Disadvantages of Getting Uncontested Divorce

While getting an uncontested divorce may seem advantageous, getting an uncontested divorce has its own flaws. Uncontested divorce should never be an option when there is a history of domestic violence, emotional abuse, or some other sort of disparity in the power of relationship where one spouse can easily take an advantage of the other spouse.  When there is even a slight chance of bickering and fighting, then the uncontested divorce may not the right option for you.  Similarly, if one or both of the spouses are vested in keeping certain property or taking a larger share of the marital assets, then intractable disagreement may not be easily resolved in an uncontested divorce proceeding.  In cases such as this, where there are disagreements the parties cannot resolve peacefully, a contested divorce is usually a more suitable course of action.

Ins and Outs of a Contested Divorce

A contested divorce is just what it sounds like; one or both spouses contest on some aspect of divorce issue.  When a contested divorce is filed, the proceedings will generally take longer to complete. With contested divorce, spouses are required to go through several steps, prior to the divorce finalization. The process involves pleadings (complaint and answer), discovery, motions, often a temporary hearing, mediation, and potentially a trial.  Domestic trials are usually before a superior court judge in the county the case was filed.  If minor children are involved, then only the judge is in the position to determine the custody.  Most people involved in a contested divorce will need the help of an attorney.  While it is not mandatory, an attorney can help in drafting the required documents, eliminating unnecessary paperwork, helping with discovery, and helping their clients avoid costly mistakes that can be difficult, if not impossible to reverse.

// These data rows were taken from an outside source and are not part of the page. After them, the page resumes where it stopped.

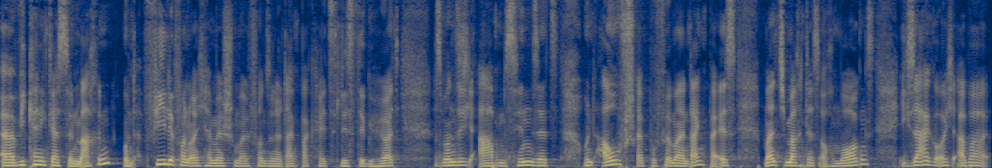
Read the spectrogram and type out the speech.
äh, wie kann ich das denn machen? Und viele von euch haben ja schon mal von so einer Dankbarkeitsliste gehört, dass man sich abends hinsetzt und aufschreibt, wofür man dankbar ist. Manche machen das auch morgens. Ich sage euch aber,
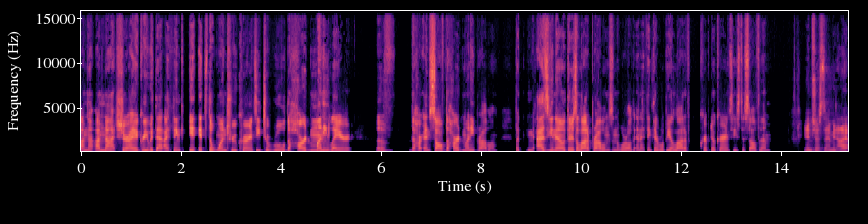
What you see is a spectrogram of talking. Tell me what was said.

Disadvantages of Getting a Contested Divorce

Taking a divorce to court means incurring higher costs and usually higher attorney fees.  It also means that process is dragged on longer than expected, as parties are required to wait for the court-scheduled hearing.  All these factors are to be considered before contacting an attorney to help you with your domestic matter.   By their very nature, contested divorces usually take significantly longer than uncontested divorces to be resolved, and cost significantly more in the beginning and throughout the process.

However, their is one significant advantage to an contested divorce.  No matter how much the other party may oppose the divorce or not cooperate, the person filing will almost always ultimately obtain what they are seeking, a complete, full and final divorce.  So even if the other party does not agree to anything, and even if they want to stay married, a contested divorce will ultimately be decided with the end result being a dissolution of the marriage.  If the parties do not have any significant assets, debts or minor children, this may be all the party bringing the divorce wants.

Other than choosing your lawyer, deciding when to fight and when to negotiate an agreement is the most fundamental question that needs to be answered.  However, this determination cannot be made without truly comprehending the difference between uncontested and contested divorce. By exploring your options effectively, you can save yourself some time, money and unnecessary hassles and worry.

If you have any questions regarding the divorce process, call us at 470-947-2471 to speak with one of our experienced contested and uncontested divorce and family law attorneys.

Updated: 2017-02-18